The latest North american country staff are “malleable and you will reliable,” Arnold authored, spent his income in your neighborhood to have as well as attire-“a pleasant introduction to your change of any urban area”-incase not essential on beet fields are “willing to work with the latest railroad.” Furthermore, the women of one’s people generated “advanced level housekeepers.”
Once they were not hard at work, this new citizens of one’s colonia realized how-to delight in on their own for the like North american country vacations due to the fact September 16, remembering the country’s versatility away from Spain that have feasting and you may audio. “Several have fun with the keyboards well enough to be on a good vaudeville circuit,” Arnold averred. He told you the brand new males was in fact browsing create a leading adobe wall surface so that they could play their favorite ball games. With a sense of irony Arnold listed the roosters so you can be found for the Box elder State was in fact “tame, spiritless wild birds,” implying one to cockfighting-an activity frowned on in The usa-would not be found in the straight back alleys of Garland colonia. The life span out of migrant specialists and their families is actually rigorous, a well known fact merely hinted at the because of the Arnold. Shortly after 1930, historian Vicente V. Mayer published, such early agricultural colonias disbanded. In order to meet brand new demands regarding Utah growers, much more about Mexican migrant pros came to toil in areas and you will orchards. Se?? Francis Yanez recalled “concentrating on brand new farm, from the time I found myself in the seven. . . . We already been topping beets in early year. You had been down on the hips . . . hours immediately following hour . . . and also the sun was conquering on you, therefore create precipitation on you. But we had been hungry . . . our mothers would write to us, ‘We must do it-to feed younger of those.’” Migrant workers during the Utah and you can someplace else usually confronted discrimination and you may hostility regarding the district and lived in packed, squalid requirements from the camps provided for them. They suffered with, but not, and many of those unsung heroes and you will heroines out of farming got upwards permanent residence on the condition as part of Utah’s growing and you will diverse Spanish-speaking neighborhood.

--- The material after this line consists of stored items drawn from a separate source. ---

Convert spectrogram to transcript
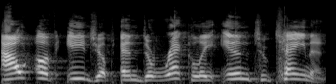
out of Egypt and directly into Canaan.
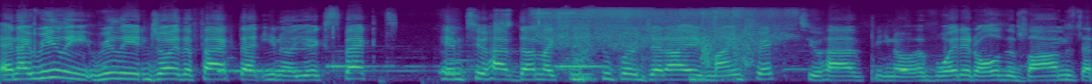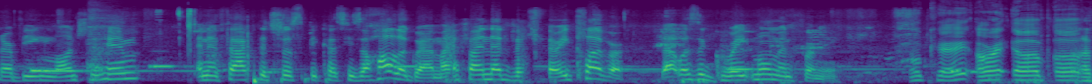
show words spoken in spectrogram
and I really, really enjoy the fact that you know you expect him to have done like some super Jedi mind trick to have you know avoided all of the bombs that are being launched at him. And in fact, it's just because he's a hologram. I find that very clever. That was a great moment for me. Okay, all right. Uh, uh,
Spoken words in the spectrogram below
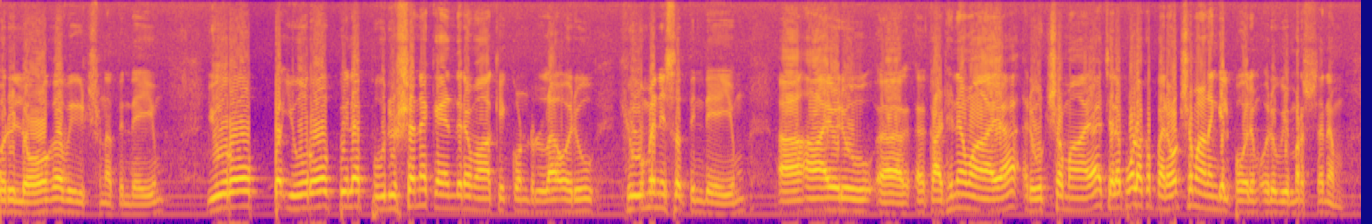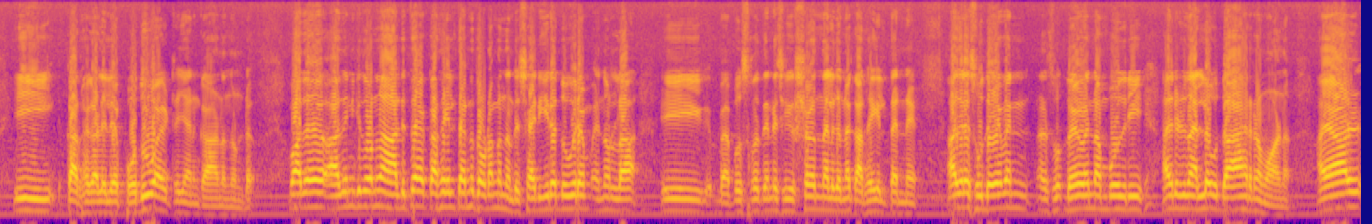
ഒരു ലോകവീക്ഷണത്തിന്റെയും യൂറോപ്പ് യൂറോപ്പിലെ പുരുഷനെ കേന്ദ്രമാക്കിക്കൊണ്ടുള്ള ഒരു ഹ്യൂമനിസത്തിന്റെയും ആ ഒരു കഠിനമായ രൂക്ഷമായ ചിലപ്പോഴൊക്കെ പരോക്ഷമാണെങ്കിൽ പോലും ഒരു വിമർശനം ഈ കഥകളിൽ പൊതുവായിട്ട് ഞാൻ കാണുന്നുണ്ട്. അപ്പോൾ അത് അതെനിക്ക് തോന്നുന്നത് ആദ്യത്തെ കഥയിൽ തന്നെ തുടങ്ങുന്നുണ്ട്. ശരീരദൂരം എന്നുള്ള ഈ പുസ്തകത്തിന്റെ ശീർഷകം നൽകുന്ന കഥയിൽ തന്നെ. അതിലെ സുദേവൻ സുദേവൻ നമ്പൂതിരി അതിനൊരു നല്ല ഉദാഹരണമാണ്. അയാൾ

See: Sodium Lake Tribune, Summer thirteen, 1920; Vicente V. Mayer, “Immediately following Escalante: Brand new Foreign-language-talking Folks of Utah,” regarding the Individuals away from Utah, ed. Helen Z. Papanikolas (Sodium River Urban area: Utah State Historical Community, 1976), and you can “Migrant Labor” cutting document, Utah County Historical Community Library.